The pressures were building with intensifying guerrilla warfare inside Croatia. Machine-gun and artillery fire echoed throughout the week in clashes involving Croatia's police, Serbian militants and Yugoslav army units in Croatia. According to official estimates, more than 250 people have died and several hundred have been wounded so far this year in the ongoing sectarian violence in Croatia.
Apart from the simmering civil war -- reports of mortar attacks, explosions, killings, road minings, attacks on police stations, nighttime artillery exchanges, and similar activities take up more than two-thirds of all radio news programs -- the vicious war of words between Serbia and Croatia is escalating. It seems increasingly unlikely that the leaders of the two republics will find a way to resolve their differences peacefully.
Croatia's Defense Minister Sime Djodan reached new heights this week when he described Serbia's strongman, Slobodan Milosevic, as a "confirmed schizophrenic." Croatia's second-in-command, Mr. Mesic, who is Yugoslavia's titular head state, created a nationwide sensation last week when he likened Milosevic to Adolf Hitler.
The purpose of such pronouncements is unclear. Mr. Mesic's statement was given wide publicity in Serbia, where it was used to show that the Croatian politician lacked balance and a sense of propriety. Western diplomats who know Mr. Mesic were puzzled by his statement, suggesting he may have deliberately sought to inflame ethnic tensions.
Opinion was further inflamed by Croatia's President Tudjman, who said in a separate interview that the crisis between Serbia and Croatia could be overcome by a division of the central republic of Bosnia and Herzegovina.
The idea that Bosnia and Herzegovina should be carved up was discussed in two private meetings between Mr. Tudjman and Mr. Milosevic this spring, according to knowledgeable diplomatic sources. But this was the first time that the sensitive, complex issue was raised in public, provoking an adverse reaction particularly among Moslems, who comprise almost 50 percent of Bosnia and Herzegovina's 4.5 million population.
Croatia's defense minister, presumably to counter the adverse impact among the Moslems, said, "We support an independent Bosnia and Herzegovina.

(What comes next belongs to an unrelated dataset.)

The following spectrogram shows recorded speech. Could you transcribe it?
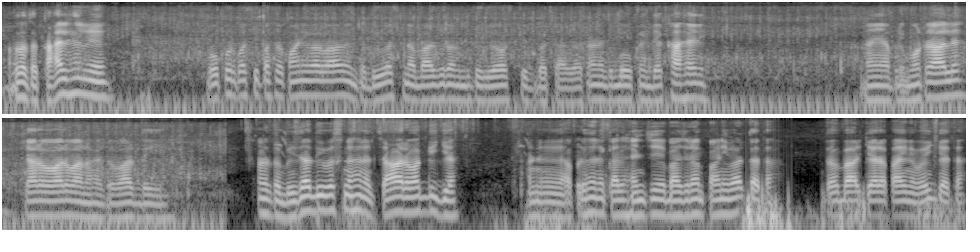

In fact, we welcome it because we know that Bosnia would like to join us in a federation as sort of [a] customs union."
Meanwhile, there are abundant signs that the federal army is rapidly disintegrating. About 600 reservists in Bosnia this week turned in their weapons and uniforms and then went home in protest. "We are not going to shoot at any Yugoslavs, no matter who they are," the protesters shouted.
In Montenegro, only one out of four reservists responded to a call-up. Even in Serbia, young recruits staged a dramatic protest when they announced their defection from the army before the television cameras. Several hundred soldiers turned in their winter uniforms -- the army had no summer clothes to give them -- and they jeered a general who was dispatched to restore order. The soldiers spoke of complete collapse of order and discipline and said the tanks they were given were old and in bad repair.
Another sign of chaos was the flood of refugees. Tens of thousands are fleeing the disputed lands of eastern Croatia, including Serb women and children crossing the Danube River into Serbia, while Croat families board up their homes and move westward.
As if all that were not enough, the Serbian National Council for Slavonia, Baranja and Western Srem formally proclaimed themselves an autonomous region this week -- yet another move seen as a prelude to Serbia's takeover of eastern Croatia.